#Metoo: More Than a Social Media Trend

#Metoo is not like other hashtag trends the Washington Post reports. #Metoo has been resilient in making headlines and consistent in its exposing power. The public outcry has resulted in many firings and led to changes in contractual obligations in the entertainment industry. #Metoo has helped bring clarity to what sexual consent is and is not, enabling many victims to finally voice their stories — a long overdue opportunity to release the burden. 

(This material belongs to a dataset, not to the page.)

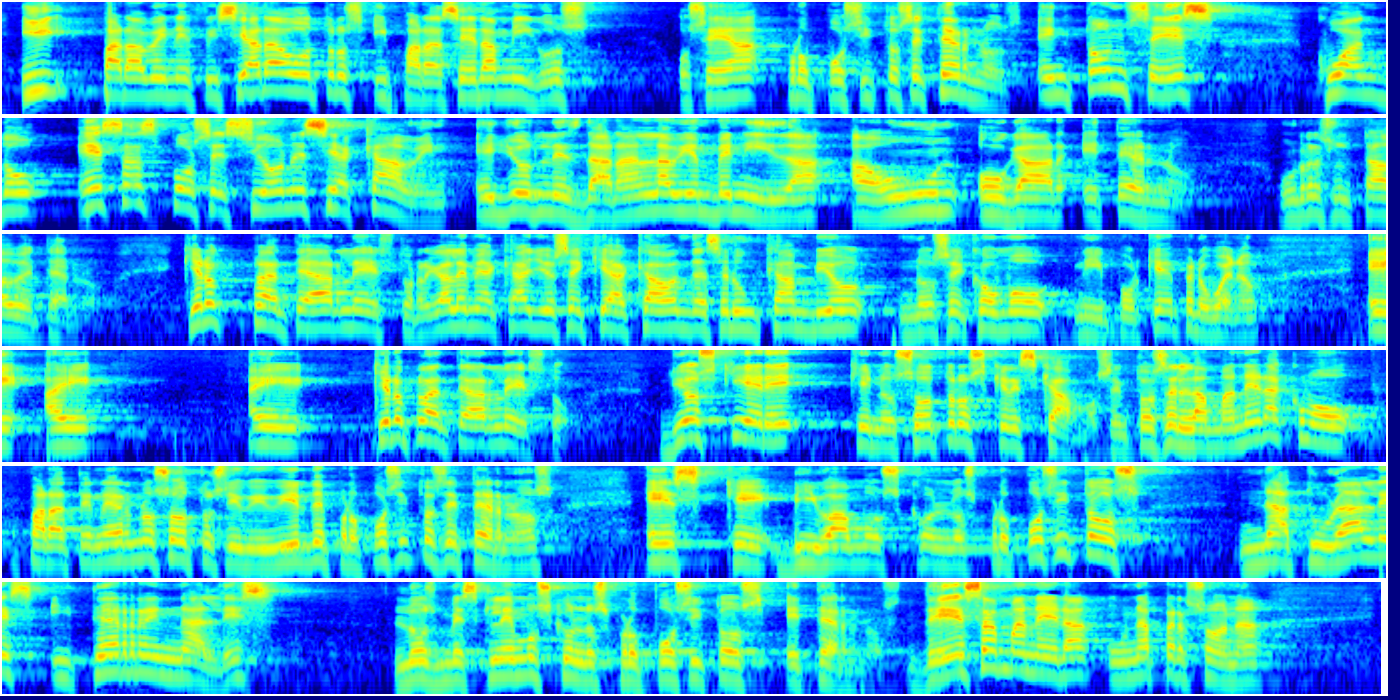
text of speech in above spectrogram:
y para beneficiar a otros y para ser amigos, o sea, propósitos eternos. Entonces, cuando esas posesiones se acaben, ellos les darán la bienvenida a un hogar eterno, un resultado eterno. Quiero plantearle esto, regáleme acá, yo sé que acaban de hacer un cambio, no sé cómo ni por qué, pero bueno, eh, eh, eh, quiero plantearle esto. Dios quiere que nosotros crezcamos, entonces la manera como para tener nosotros y vivir de propósitos eternos es que vivamos con los propósitos naturales y terrenales, los mezclemos con los propósitos eternos. De esa manera, una persona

It is a powerful movement. Fuelled by pain, righteous indignation, resentment, and stoked by public shaming. #Metoo is very likely to make men fear what they are capable of and to energize newfound ability to keep one’s demons one’s own. Its role in calling men to account and seeking justice to “roll like a river” is to be celebrated. But are we substituting shalom reconciliation when we add public-shaming to #Metoo’s effects? Are we in danger of being unmerciful servants to those who can’t pay up like the old parable so fearfully warns against? Historically, reconciliation – restoration to wholeness – has come after what many would consider greater evils and suffering. In light of the possibilities, are we short-selling ourselves of greater good when satisfying ourselves with public demonization, no matter how justified?

A World Where Victims and Offenders Live Side-By-Side

With heinous deeds like those shared in the #Metoo outbreak, it may be helpful to look at other terrible crimes against humanity. Prison Fellowship Rwanda (PFR), an NGO who has established reconciliation villages where victims and perpetrators of the systematic Rwandan genocide (when 800,000 Tutsis and Hutu dissenters were killed) reside together, see a better way forward.

Alexandre Guma from PFR states that “To apologize and to forgive are one thing, but people can still go out of their way to avoid each other when they move back to their old neighbourhoods. If Rwanda is to heal, people have to confront their innermost feelings every day so suffering and anger doesn’t come to the surface again.”

Differences exist between sexual assault and genocide but there are also similarities. They are both violent acts which no one can undo, and no one can repay. How to apply what PFR is doing to the #Metoo context remains a question but what they (and others like them) point out is that healing, beyond the natural person’s horizon, is possible if we want it.

 

 

Kona